----- DATA EXTRACT

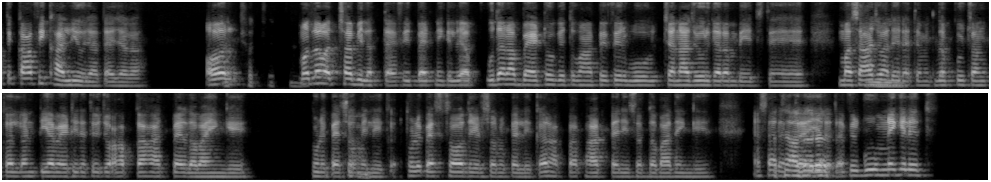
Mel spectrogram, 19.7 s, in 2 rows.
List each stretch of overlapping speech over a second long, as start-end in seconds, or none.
none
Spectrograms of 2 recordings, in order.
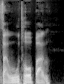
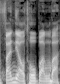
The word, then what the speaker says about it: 反乌托邦: 反正我看到就是乌托邦、异托邦、反乌托邦都有人写，那我觉得最有可能应该就是反乌托邦这样子。各位应该知道反乌托邦是什么吧？不会念成反鸟托邦吧？ – 反。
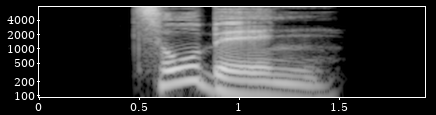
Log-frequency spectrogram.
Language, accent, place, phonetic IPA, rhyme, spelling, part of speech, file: German, Germany, Berlin, [ˈt͡soːbl̩n], -oːbl̩n, Zobeln, noun, De-Zobeln.ogg
- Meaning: dative plural of Zobel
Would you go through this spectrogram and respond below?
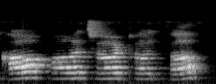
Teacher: महाप्राण हो गया। विवार श्वास अघोष और इसका बाह्य प्रयत्न महाप्राण होगा।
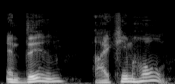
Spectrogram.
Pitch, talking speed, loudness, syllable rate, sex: 120 Hz, 170 wpm, -19 LUFS, 3.8 syllables/s, male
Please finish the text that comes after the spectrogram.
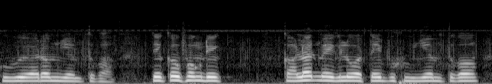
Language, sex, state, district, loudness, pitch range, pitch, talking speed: Wancho, male, Arunachal Pradesh, Longding, -13 LUFS, 160-170 Hz, 165 Hz, 180 wpm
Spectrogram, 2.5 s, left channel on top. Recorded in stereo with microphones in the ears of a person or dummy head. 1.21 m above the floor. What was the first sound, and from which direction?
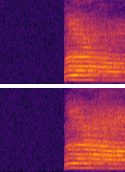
A scream, 45° left (ahead or behind).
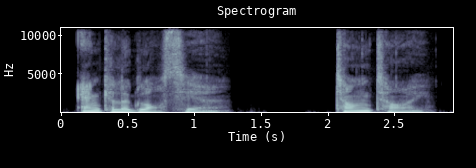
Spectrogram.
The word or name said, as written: ankyloglossia tongue-tie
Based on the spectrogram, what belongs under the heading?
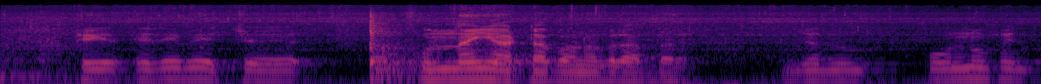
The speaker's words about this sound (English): He scoops out about a cup of ghee into the pan to melt.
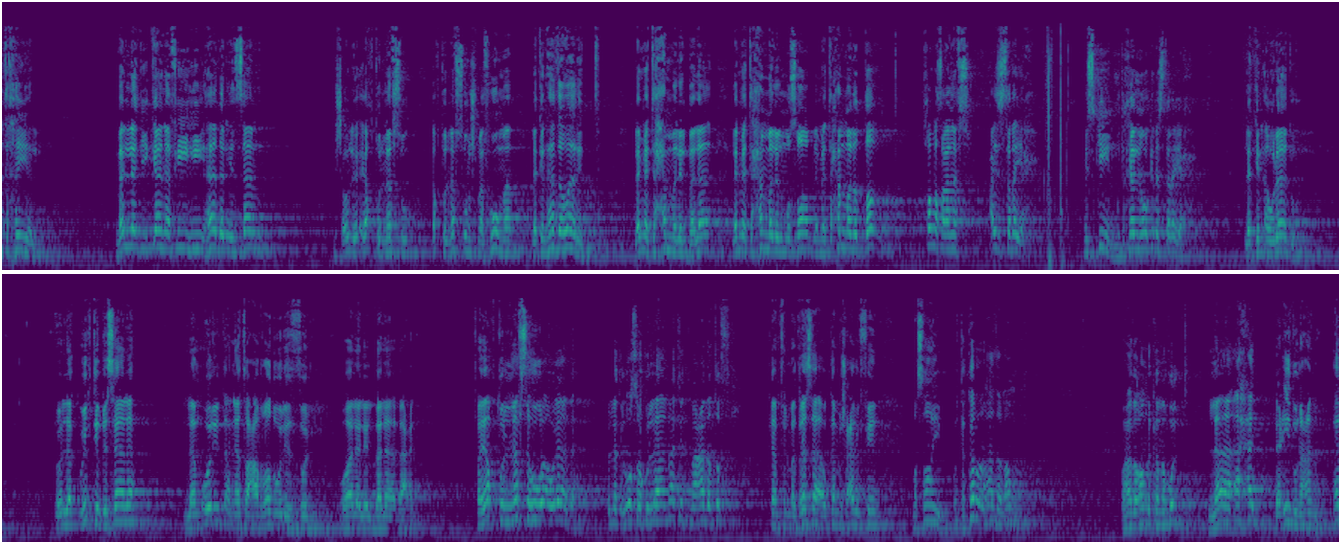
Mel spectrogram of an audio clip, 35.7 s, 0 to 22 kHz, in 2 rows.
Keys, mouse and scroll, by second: 0.8 Tab, 1.1 Tab, 11.5 z, 11.8 a, 12.7 alt+middle click, 13.9 KP_1, 15.2 z, 15.6 alt+middle click, 16.9 middle click, 18.1 alt+shift+middle click, 18.6 z, 20.8 alt+middle click, 21.4 alt+shift+middle click, 21.9 a, 22.4 alt+a, 23.0 b, 24.3 z, 24.6-25.8 scroll up 1, 25.8 g, 27.2 e, 30.7-31.5 scroll down 2, 30.9 Tab, 31.5-32.1 scroll up 1, 32.1-32.8 scroll up 2, 33.5 drag, 33.8-34.8 drag, 35.3 ctrl+a.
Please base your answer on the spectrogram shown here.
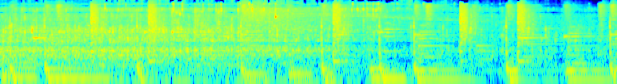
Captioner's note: bubbly boiling sounds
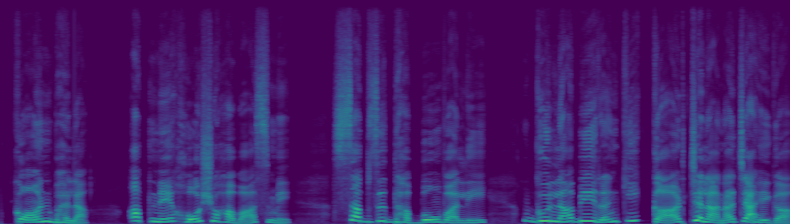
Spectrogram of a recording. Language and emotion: Urdu, disgusted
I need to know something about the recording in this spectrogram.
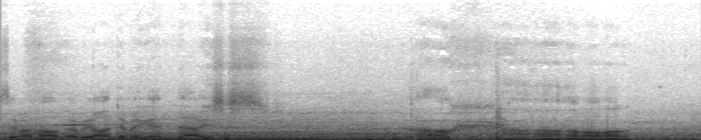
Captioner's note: moaning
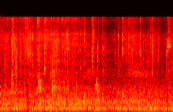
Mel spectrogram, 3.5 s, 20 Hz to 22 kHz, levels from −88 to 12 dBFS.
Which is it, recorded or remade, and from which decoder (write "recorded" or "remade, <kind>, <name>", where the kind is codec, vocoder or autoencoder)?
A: recorded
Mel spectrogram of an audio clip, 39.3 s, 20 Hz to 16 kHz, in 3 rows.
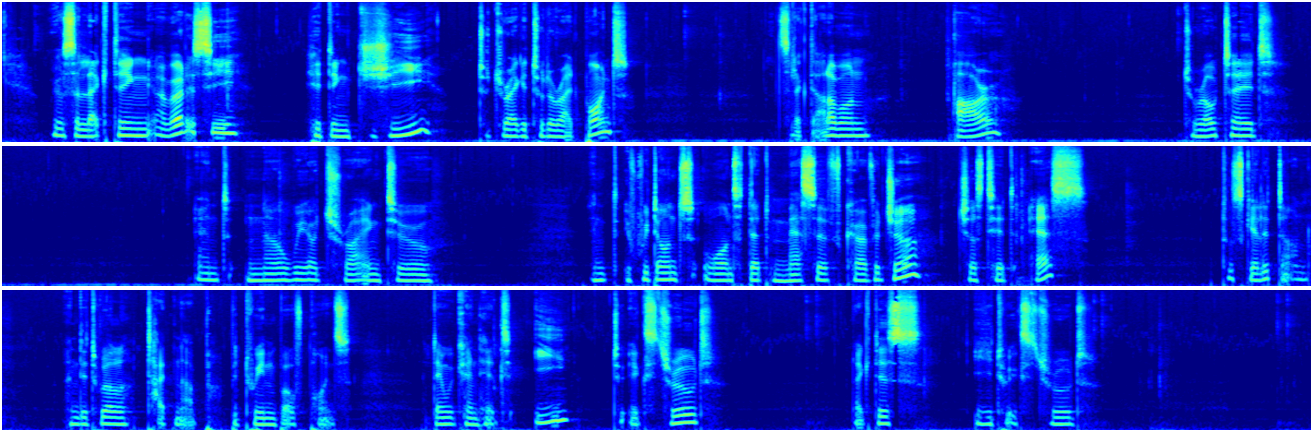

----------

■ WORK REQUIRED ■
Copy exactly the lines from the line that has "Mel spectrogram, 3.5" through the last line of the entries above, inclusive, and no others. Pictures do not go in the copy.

■ SOLUTION ■
Mel spectrogram, 3.5 s, 20 Hz to 22 kHz, levels from −88 to 12 dBFS.
Which is it, recorded or remade, and from which decoder (write "recorded" or "remade, <kind>, <name>", where the kind is codec, vocoder or autoencoder)?
A: recorded
Mel spectrogram of an audio clip, 39.3 s, 20 Hz to 16 kHz, in 3 rows.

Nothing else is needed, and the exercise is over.